ACTIVITY
Print the lines that run from the line with "Read the spectrogram" to the line with "I'm looking for", keeping both end lines, exactly as they appear in the entries below, and nothing else.
═══ INFORMATION SUPPLIED ═══
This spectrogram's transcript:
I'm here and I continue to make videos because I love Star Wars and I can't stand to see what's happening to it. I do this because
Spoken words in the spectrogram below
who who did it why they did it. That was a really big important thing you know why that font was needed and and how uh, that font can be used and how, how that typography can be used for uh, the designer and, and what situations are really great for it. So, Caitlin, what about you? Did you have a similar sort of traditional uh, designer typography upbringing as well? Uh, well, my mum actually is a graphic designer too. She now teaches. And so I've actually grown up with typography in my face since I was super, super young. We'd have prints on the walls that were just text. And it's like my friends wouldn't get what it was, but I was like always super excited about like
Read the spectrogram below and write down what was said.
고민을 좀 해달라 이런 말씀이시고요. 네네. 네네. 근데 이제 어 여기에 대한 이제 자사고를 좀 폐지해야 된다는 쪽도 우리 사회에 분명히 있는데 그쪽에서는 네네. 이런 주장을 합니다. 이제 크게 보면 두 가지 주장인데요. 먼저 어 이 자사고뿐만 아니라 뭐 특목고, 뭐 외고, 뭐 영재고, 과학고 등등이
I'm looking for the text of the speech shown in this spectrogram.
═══
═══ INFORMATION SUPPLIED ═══
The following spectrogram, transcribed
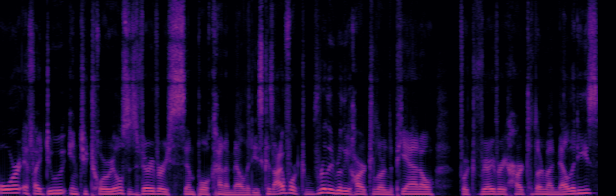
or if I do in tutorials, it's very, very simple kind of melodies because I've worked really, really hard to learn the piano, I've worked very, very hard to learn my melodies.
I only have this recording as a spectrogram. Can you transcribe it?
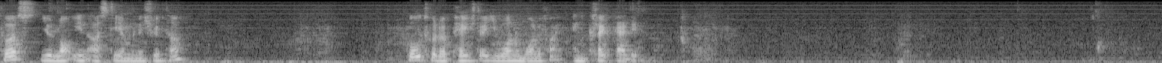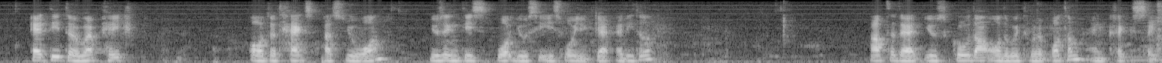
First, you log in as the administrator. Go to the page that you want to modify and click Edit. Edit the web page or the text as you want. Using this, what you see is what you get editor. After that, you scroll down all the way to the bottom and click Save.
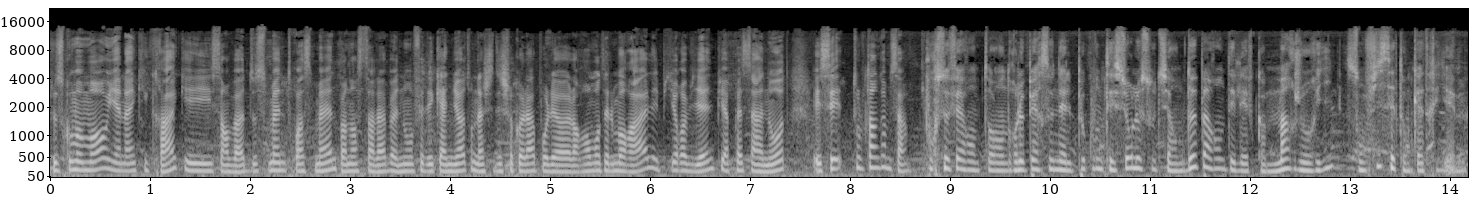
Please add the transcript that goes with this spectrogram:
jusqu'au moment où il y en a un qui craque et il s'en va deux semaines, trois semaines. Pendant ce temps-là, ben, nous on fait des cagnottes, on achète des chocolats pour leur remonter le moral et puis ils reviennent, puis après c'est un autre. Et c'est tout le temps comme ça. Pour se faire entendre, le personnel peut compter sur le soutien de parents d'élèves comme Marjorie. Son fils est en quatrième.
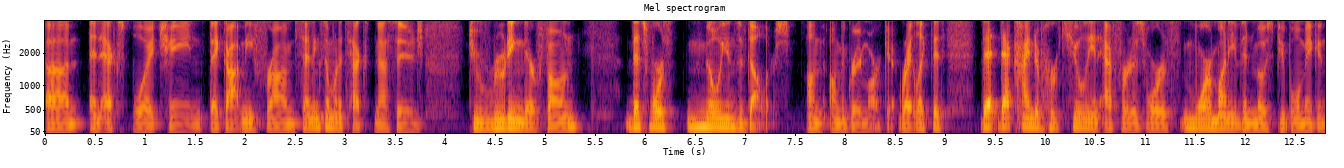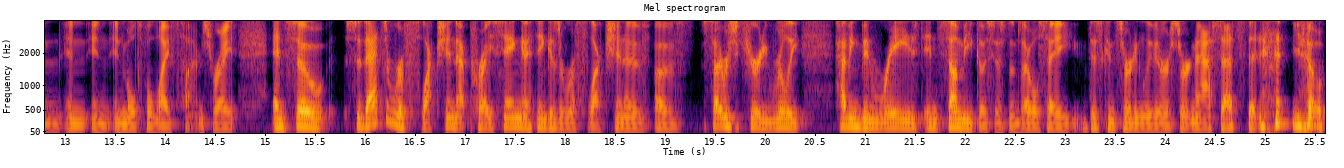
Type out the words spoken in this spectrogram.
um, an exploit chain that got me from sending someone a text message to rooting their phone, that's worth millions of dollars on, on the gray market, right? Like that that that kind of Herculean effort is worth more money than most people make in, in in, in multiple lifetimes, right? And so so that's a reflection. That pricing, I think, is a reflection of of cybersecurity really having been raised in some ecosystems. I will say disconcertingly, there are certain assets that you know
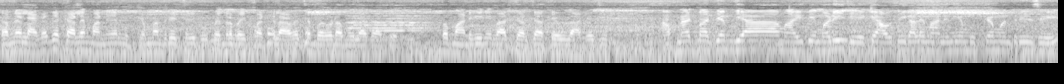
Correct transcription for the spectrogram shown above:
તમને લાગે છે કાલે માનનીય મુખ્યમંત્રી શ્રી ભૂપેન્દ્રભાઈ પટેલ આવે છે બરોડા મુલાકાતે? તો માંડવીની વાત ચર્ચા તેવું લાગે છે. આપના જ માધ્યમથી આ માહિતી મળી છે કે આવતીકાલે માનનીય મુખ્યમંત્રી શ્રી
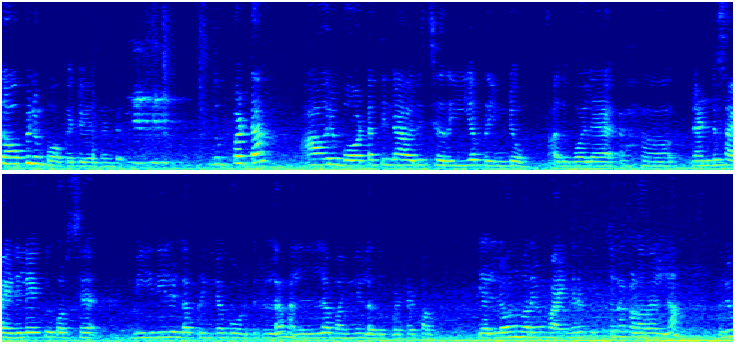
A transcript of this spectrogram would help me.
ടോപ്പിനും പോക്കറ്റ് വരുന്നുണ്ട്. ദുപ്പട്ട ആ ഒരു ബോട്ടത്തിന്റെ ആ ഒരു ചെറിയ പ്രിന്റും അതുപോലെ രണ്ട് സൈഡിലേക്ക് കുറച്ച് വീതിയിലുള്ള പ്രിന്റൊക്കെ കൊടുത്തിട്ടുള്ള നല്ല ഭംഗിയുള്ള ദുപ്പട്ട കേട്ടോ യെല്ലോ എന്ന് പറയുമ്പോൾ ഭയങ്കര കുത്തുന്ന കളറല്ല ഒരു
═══
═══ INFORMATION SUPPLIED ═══
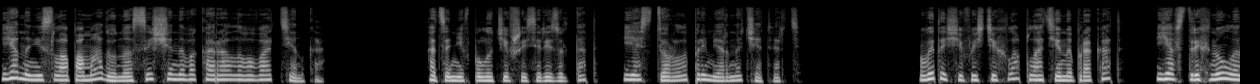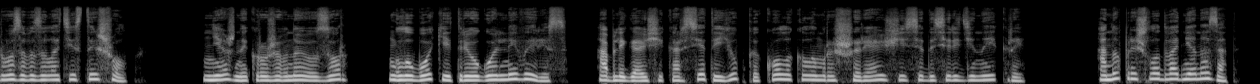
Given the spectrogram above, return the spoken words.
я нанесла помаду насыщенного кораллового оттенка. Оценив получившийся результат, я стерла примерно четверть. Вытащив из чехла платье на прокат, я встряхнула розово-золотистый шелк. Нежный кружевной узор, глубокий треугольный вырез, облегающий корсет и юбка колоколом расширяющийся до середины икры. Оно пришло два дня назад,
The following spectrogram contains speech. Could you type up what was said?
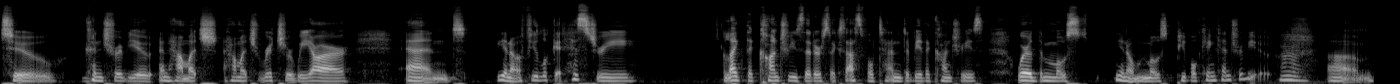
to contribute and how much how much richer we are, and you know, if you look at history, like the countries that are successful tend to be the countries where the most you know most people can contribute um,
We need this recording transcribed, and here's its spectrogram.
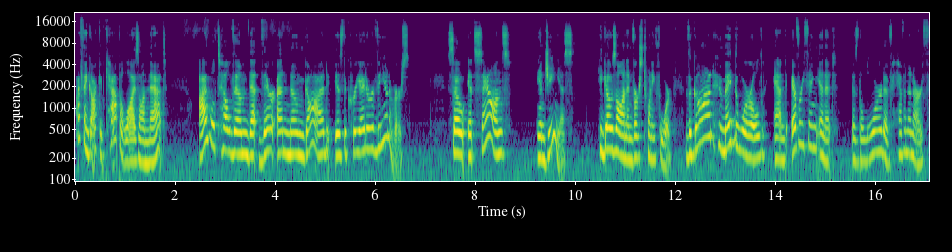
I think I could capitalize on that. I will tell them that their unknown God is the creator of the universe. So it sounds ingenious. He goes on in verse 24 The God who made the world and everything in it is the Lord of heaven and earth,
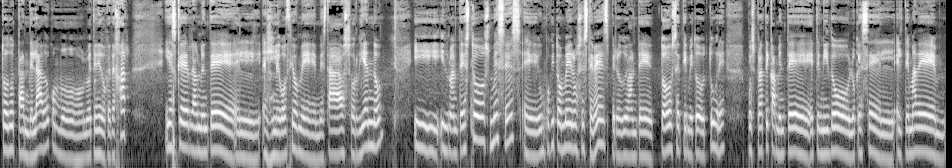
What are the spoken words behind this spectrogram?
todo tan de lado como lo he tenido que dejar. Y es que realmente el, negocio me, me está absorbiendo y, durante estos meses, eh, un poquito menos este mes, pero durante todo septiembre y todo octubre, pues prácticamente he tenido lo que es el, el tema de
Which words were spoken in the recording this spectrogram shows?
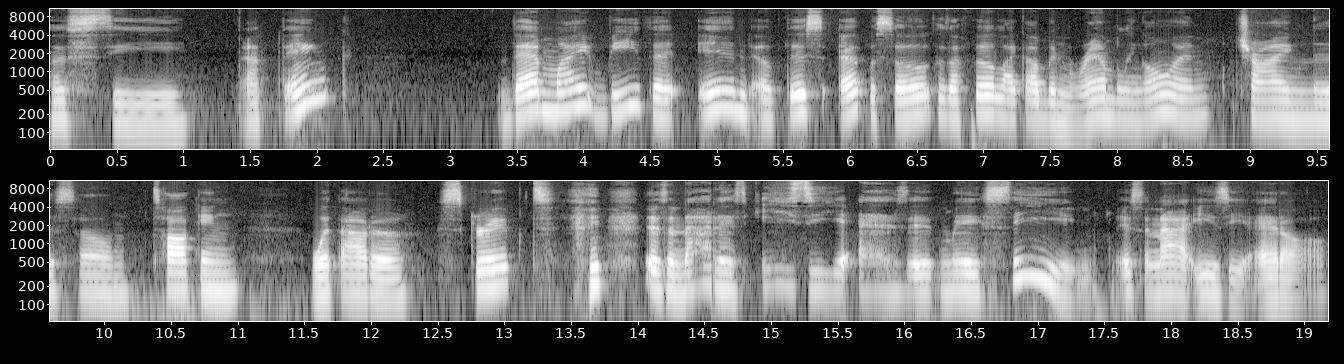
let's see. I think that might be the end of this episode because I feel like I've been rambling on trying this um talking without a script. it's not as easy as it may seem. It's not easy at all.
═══
RESULT FOR THIS EXERCISE
Read the spectrogram below and write down what was said.
고민을 좀 해달라 이런 말씀이시고요. 네네. 네네. 근데 이제 어 여기에 대한 이제 자사고를 좀 폐지해야 된다는 쪽도 우리 사회에 분명히 있는데 그쪽에서는 네네. 이런 주장을 합니다. 이제 크게 보면 두 가지 주장인데요. 먼저 어 이 자사고뿐만 아니라 뭐 특목고, 뭐 외고, 뭐 영재고, 과학고 등등이
I'm looking for the text of the speech shown in this spectrogram.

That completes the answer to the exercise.